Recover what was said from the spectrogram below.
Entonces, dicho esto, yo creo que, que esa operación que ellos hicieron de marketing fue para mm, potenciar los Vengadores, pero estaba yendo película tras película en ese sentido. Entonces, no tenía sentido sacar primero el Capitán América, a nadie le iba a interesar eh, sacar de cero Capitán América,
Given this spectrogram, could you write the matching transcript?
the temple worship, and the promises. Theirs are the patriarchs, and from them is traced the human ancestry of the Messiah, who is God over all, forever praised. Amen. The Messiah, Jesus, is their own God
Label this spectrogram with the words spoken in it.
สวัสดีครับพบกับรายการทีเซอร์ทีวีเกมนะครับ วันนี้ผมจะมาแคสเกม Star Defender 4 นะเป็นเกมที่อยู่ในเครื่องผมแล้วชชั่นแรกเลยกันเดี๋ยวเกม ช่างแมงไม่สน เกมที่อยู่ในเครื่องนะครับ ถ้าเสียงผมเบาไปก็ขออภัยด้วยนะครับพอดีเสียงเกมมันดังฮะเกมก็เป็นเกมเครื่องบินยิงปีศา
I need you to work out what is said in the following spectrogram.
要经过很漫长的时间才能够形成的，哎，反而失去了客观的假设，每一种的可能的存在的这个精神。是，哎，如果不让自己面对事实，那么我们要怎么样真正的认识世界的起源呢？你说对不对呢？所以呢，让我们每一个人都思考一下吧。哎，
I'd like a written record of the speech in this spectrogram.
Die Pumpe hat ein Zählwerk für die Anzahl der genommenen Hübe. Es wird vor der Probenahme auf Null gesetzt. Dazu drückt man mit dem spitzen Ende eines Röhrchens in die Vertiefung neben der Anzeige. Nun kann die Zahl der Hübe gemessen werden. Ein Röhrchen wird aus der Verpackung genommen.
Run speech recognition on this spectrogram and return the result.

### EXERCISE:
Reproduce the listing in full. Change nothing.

### RESULT:
Recover what was said from the spectrogram below.
Entonces, dicho esto, yo creo que, que esa operación que ellos hicieron de marketing fue para mm, potenciar los Vengadores, pero estaba yendo película tras película en ese sentido. Entonces, no tenía sentido sacar primero el Capitán América, a nadie le iba a interesar eh, sacar de cero Capitán América,
Given this spectrogram, could you write the matching transcript?
the temple worship, and the promises. Theirs are the patriarchs, and from them is traced the human ancestry of the Messiah, who is God over all, forever praised. Amen. The Messiah, Jesus, is their own God
Label this spectrogram with the words spoken in it.
สวัสดีครับพบกับรายการทีเซอร์ทีวีเกมนะครับ วันนี้ผมจะมาแคสเกม Star Defender 4 นะเป็นเกมที่อยู่ในเครื่องผมแล้วชชั่นแรกเลยกันเดี๋ยวเกม ช่างแมงไม่สน เกมที่อยู่ในเครื่องนะครับ ถ้าเสียงผมเบาไปก็ขออภัยด้วยนะครับพอดีเสียงเกมมันดังฮะเกมก็เป็นเกมเครื่องบินยิงปีศา
I need you to work out what is said in the following spectrogram.
要经过很漫长的时间才能够形成的，哎，反而失去了客观的假设，每一种的可能的存在的这个精神。是，哎，如果不让自己面对事实，那么我们要怎么样真正的认识世界的起源呢？你说对不对呢？所以呢，让我们每一个人都思考一下吧。哎，
I'd like a written record of the speech in this spectrogram.
Die Pumpe hat ein Zählwerk für die Anzahl der genommenen Hübe. Es wird vor der Probenahme auf Null gesetzt. Dazu drückt man mit dem spitzen Ende eines Röhrchens in die Vertiefung neben der Anzeige. Nun kann die Zahl der Hübe gemessen werden. Ein Röhrchen wird aus der Verpackung genommen.
Run speech recognition on this spectrogram and return the result.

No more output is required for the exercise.